Q: He always had had a keen sense of history. And certainly as a politician he has been able to see politics as a contest in which he is an actor on the political stage. Now that he's Speaker of the House, how would you guess that he sees himself in history?
B. Gingrich: As a contributor. As a player. Where[as] my contribution to history is to stand on the sideline and watch it happen. He actually has a chance to participate. And I think basically that's it.
Q: Back to his family...He has said in a moment of empathy with someone, that his own family was dysfunctional. "My own family was dysfunctional." What did he mean by that?
B. Gingrich: I have no idea.

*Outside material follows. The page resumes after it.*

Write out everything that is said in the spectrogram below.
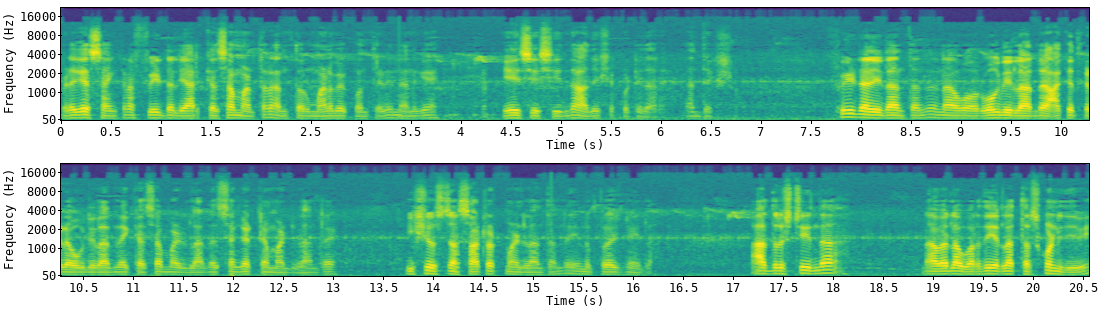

And the next time I see him I'll ask him. I don't think we were any more dysfunctional in any way. Everybody had their place. Everybody had their...I just can't help you here. Because maybe I was too close to the problems here. Maybe we were dysfunctional. I don't think we were.
Q: What were your feelings on the occasion when he was sworn in as Speaker of the House?
B. Gingrich: Well, I was very proud. The report was that I did not stand up for the standing ovation. Well, my sentiment is, a standing ovation from me means nothing. A standing ovation from his compatriots means a hell of a lot. That is why I didn't stand up.
Q: So there was no edge or anything?
B. Gingrich: No. No envy, no malice or nothing else, I just didn't stand up.
Q: Even though he wasn't in the military himself, there is a fondness and it's obvious. And an interest, more importantly, in the military culture and in things military. May we have your view on that?
B. Gingrich: Well, when you're around the military for as long as he was, some of it has to rub off. He may admire the way that the military accomplishes things. And he does admire the military and he has a great interest as a historian in wars and battles and he just carried that over to present-day military operations in life. That's all.
Q: Speaking of that. By the time Newt was teaching school in West Georgia, some of his ideas were about futuristic things and all of that. Did any of those ever strike you as being, sort of blue sky?
B. Gingrich: We never discussed it. Him in Georgia and me in Pennsylvania--if we met once a year that was pretty good. At that particular time. Now we see more of each other because we go down for elections and this kinda stuff. But at that time, with two young children, Candace was a young child and it was mother and son and family to family and this kinda stuff. We never sat down and got philosophical about this.
Q: So you didn't advise for example, or presume to participate in the election campaigns.
B. Gingrich: No. Advise? How could I advise? I'm, when it comes to politics, I'm strictly a babe in the woods and likely to remain so.
Q: Do you ever worry about him?
B. Gingrich: Only his physical safety. Of course, that's being taken care of. But that's the only possibility. I don't worry about his ability or his capability to handle situations that arise.
Q: How do you explain the fact that he became such a lightening rod, such a target for the passionate feelings of opposition?
B. Gingrich: [Chuckling] And support. Passionate feelings go both ways. He's just a dynamic person. I mean, you either love him or you hate him. And he's the kind of person that you can't ignore. So you do, you love or you hate him. He's gonna be in your face at all costs. One way or the other.
Q: Does that make you kinda proud?
B. Gingrich: Well, sure. Sure. If you're gonna do something be good at it. And he definitely is good at what he's doing.